Few things in science fiction look as straight up fantasy as solar sails. The solar sail in fiction essentially mimics the surfboard-plus-sail combo used in windsurfing here on Earth. Except where windsurfers catch gusts of air to carve their way through waves, solar sails would harness radiation pressure--the light and gases emitted by a star--to surf through the blackness of space. Well, turns out that solar sails aren't that fantastical--in fact, NASA plans to launch one as early as 2014.
NASA's solar sail project couldn't have a more perfect name. It's called Sunjammer, after a 1963 Arthur C. Clarke which coined the term solar sail. According to NASA, the in-development solar sail will measure approximately 124 feet to a side for a total surface area of about 13,000 square feet. But "when collapsed, it's the size of a dishwasher and weighs just 70 pounds. Attached to a 175-pound disposable support module, the Sunjammer is easily packed into a secondary payload on a rocket bound for low-Earth orbit."
Solar sails could offer an alternative to heavy and costly rocket fuels, but they don't exactly offer the same degree of thrust. The maximum thrust would amount to less than a Newton of force, but because the surface area of NASA's sail is so large, it will still be able to move. A solar sail wiki writes:
"Solar pressure is very weak - about 9 millionths of a Newton (micro-Newtons) or 2 millionths of a pound (micro-pounds) of force on a square meter at Earth's distance from the sun. This is far too little pressure to have any effect on Earth, because other forces are much larger, like air drag and gravity driving us into the ground. In space there is no air and objects fall freely under the influence of gravity without the ground to constrain them. Sunlight can have a significant effect on objects, depending on how lightweight they are. Large and lightweight objects are affected more. Dust given off by comets is pushed into brilliant tails millions of kilometers long. Sunlight causes small errors to accumulate over time in spacecraft orbits and spin. Even asteroids gradually change their spin over millions of years. This gentle force is enough for a solar sail that is sufficiently large and light weight to travel between planets or change the behavior of its orbit around a planet or the sun - without consuming any propellant."
Monolith Magazine writes that "When held in orbit, Sunjammer will act as a type of forward observatory for both NASA and the UK Space Agency, with British scientists developing two instruments on board to study solar wind." Sails could eventually be used to clear debris from Earth's orbit or even deflect dangerous asteroids, though it's hard to predict what kind of thrust would be required for that.

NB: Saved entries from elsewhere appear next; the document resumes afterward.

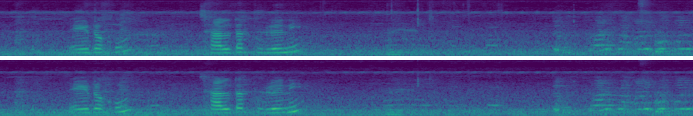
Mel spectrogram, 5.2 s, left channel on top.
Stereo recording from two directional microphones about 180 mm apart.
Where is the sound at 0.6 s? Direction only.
10° right (ahead or behind).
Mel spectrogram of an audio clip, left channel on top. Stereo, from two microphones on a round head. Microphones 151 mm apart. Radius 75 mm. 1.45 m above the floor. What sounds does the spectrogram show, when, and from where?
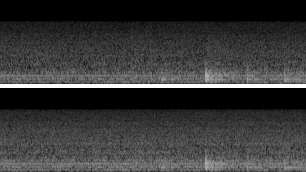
1.6 s running footsteps: 45° right (ahead or behind), 4.5 m; by 3.1 s 35° right (ahead or behind), 6 m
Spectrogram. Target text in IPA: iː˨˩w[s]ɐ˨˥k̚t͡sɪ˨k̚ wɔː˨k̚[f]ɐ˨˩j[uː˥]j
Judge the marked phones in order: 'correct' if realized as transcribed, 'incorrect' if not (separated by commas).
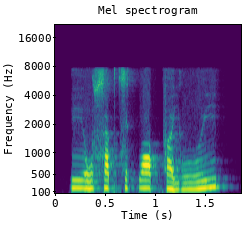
correct, correct, incorrect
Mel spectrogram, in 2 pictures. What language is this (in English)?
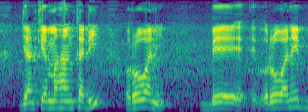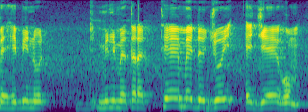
Fula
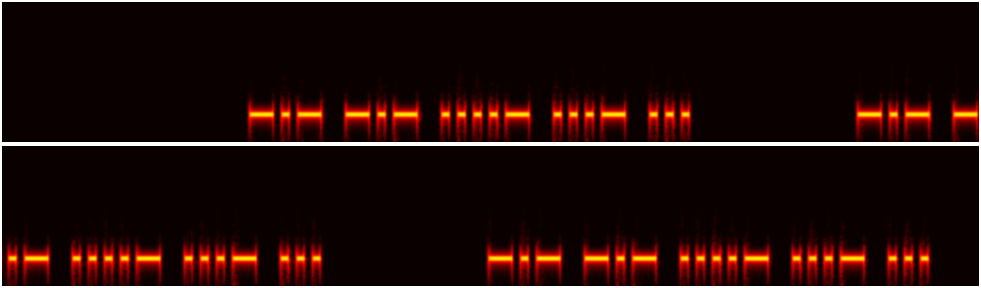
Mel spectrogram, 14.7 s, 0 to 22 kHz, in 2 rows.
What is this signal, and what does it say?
Morse code, heard as a keyed tone, about 20 wpm, 700 Hz. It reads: KK4VS KK4VS KK4VS
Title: USA Call Signs - 5 Characters - Repeated 3x - 20wpm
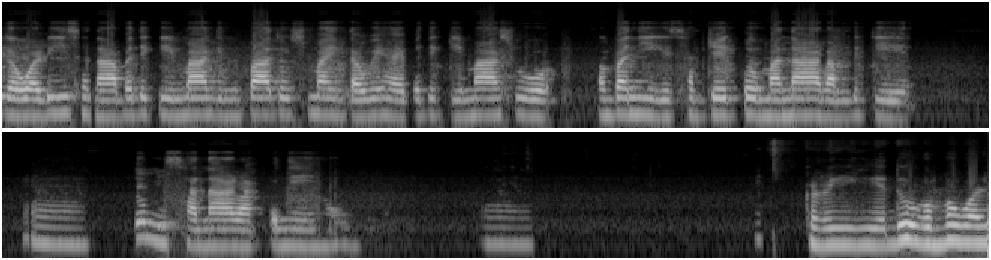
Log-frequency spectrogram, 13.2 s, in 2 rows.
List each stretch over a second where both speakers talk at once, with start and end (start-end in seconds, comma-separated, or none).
none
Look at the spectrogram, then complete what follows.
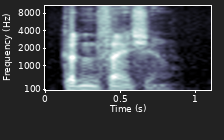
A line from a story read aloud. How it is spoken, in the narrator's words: Marcel said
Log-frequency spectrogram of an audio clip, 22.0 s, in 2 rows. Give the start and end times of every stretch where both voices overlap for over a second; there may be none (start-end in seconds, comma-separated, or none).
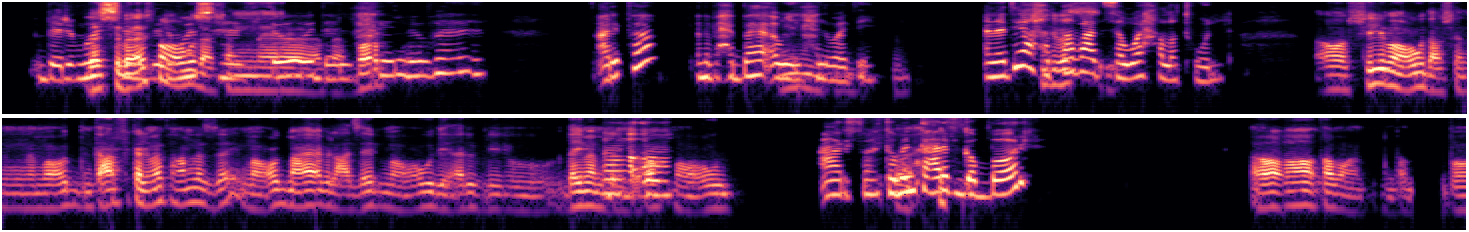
0.6-2.9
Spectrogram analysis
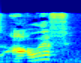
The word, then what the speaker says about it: Aleph: It actually is a silent letter, so it doesn't make a noise at all.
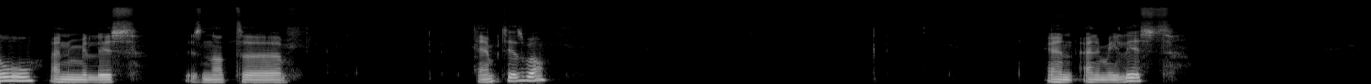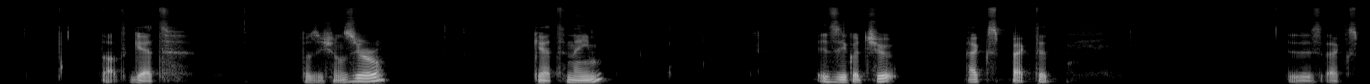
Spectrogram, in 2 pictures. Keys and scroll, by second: 4.2 super+v, 4.3 ctrl+space, 7.5 super+x, 8.7 ctrl+space, 9.2 Return, 10.5 Return, 10.5 super+v, 13.1 super+c, 13.9 super+v, 16.4 Return, 20.7 Return.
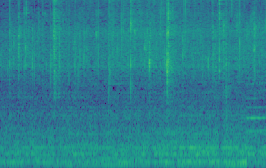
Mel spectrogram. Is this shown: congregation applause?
no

Clarke's vision of ships racing under the power of the sun won't come true anytime soon, but NASA launching a real solar sail? That's a good first step.